I know every mother goes through these battles, and I know I am what the Baby Whisperer calls a subjective parent who shouldn't take all this so personally... I just get inordinately annoyed at having an audience ;P especially when Wombat has gone from an (almost) angel baby to a holy terror overnight - and I'm pretty sure it's at least partly my fault.

We are going to take Wombat for a picnic today - see if we can cheer us all up a bit.

Anyway, dawn is here and I have to go hang a load of nappies before Wombat wakes up... I also think he is angry with me because I have been getting up early (4-5am) to study, and sometimes if I haven't finished what I am doing, or he wakes up too early and it is too cold to get him up, I leave him to play in his bed for a little while - he has a nice collection of cloth books and stuffed toys there... I never leave him to cry, but on occasion I have let him whinge a little bit, hoping he would go back to sleep... I think this has made him feel a bit neglected :(

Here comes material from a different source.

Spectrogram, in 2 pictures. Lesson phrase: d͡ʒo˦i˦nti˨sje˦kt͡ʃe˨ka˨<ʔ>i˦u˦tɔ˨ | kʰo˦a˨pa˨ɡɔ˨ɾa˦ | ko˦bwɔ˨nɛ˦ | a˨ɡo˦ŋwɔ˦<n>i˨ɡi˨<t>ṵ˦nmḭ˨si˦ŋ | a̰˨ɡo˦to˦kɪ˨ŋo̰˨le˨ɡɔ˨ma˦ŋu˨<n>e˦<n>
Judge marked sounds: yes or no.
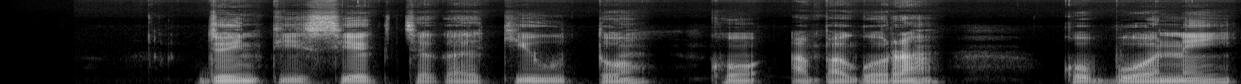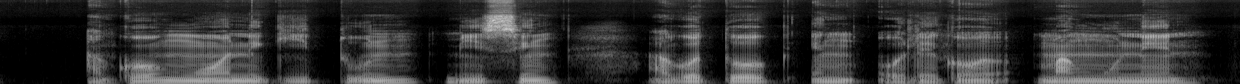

Before I go, I was honoured by Alkelda the Gleeful from Saints & Spinners dedicating her most recent example of 'Children's books that never were' to me.

This inspired me to write an entry for her. I don't have time to create a book cover, so this photo will have to do - my first FELT TOY! (I got a big bag of felt scraps cheaply on ebay... I have always wanted to experiment with making felt toys!)

Here is WOMBAT!

(this one is Mummy Wombat - Daddy and Baby Wombat are on their way)

My Wombat stole her from me several times while she was being made, and delighted in bouncing her around by the thread... but when I handed him the finished product, he threw her across the playpen... and when I gave her back to him, he chomped her head - several times :P Maybe I had better attach some elastic to her so he can go back to bouncing her!!!

Children's Books That Never Were. (Schelle's Contribution)

(Alkelda, you may want to rewrite this - I don't think it's as good as yours! But then, I don't know if you will have heard of Ruth Park's Muddle Headed Wombat series...)

The Extremely Intelligent Wombat by Ruth Park

From the editor:

Dear Ruth Park,

Thank you for your recent submission. Unfortunately, while I think your book has merit, I do not think we can publish it at this time. Our young readers are simply not ready for animal characters which are smarter than they are. It is damaging to their tender self-esteem. I would like to suggest that you consider rewriting your book with this in mind. Perhaps you could call it something like 'The Muddle Headed Wombat'?

If you must have an intelligent character in your story, I would advise making that creature physically inferior in some way. Perhaps something small and ineffectual? A female mouse would be perfect, especially one that complains about her frustrations all the time.

Having a Quoll for the Wombat's sidekick is also a problem. No-one knows what a Quoll looks like, and by the time the book hits the shelves, they are very likely to be extinct. It may be worthwhile considering changing this character to something that children can easily relate to. A cat to go with the mouse is a good idea. This character should also have some trait that allows children to laugh at it. You might make it look scruffy but be very vain about its appearance, for example.

I am sure a writer of your talent will have no difficulty reworking the Wombat's adventures to emphasize his incompetence. It is important for children to feel that they are superior to the natural world and not threatened by it. The world is not ready for a Wombat superhero - though that does raise some interesting marketing possibilities. If you are agreeable to dumbing down your character to suit the tastes of the general public, I may be able to interest our publicity department in producing a range of soft toys to match. This could be beneficial to us both.

Please consider my suggestions. I look forward to hearing from you.

Garrulous MacKenzie
Junior Editor
Children’s Division
Bunyip Press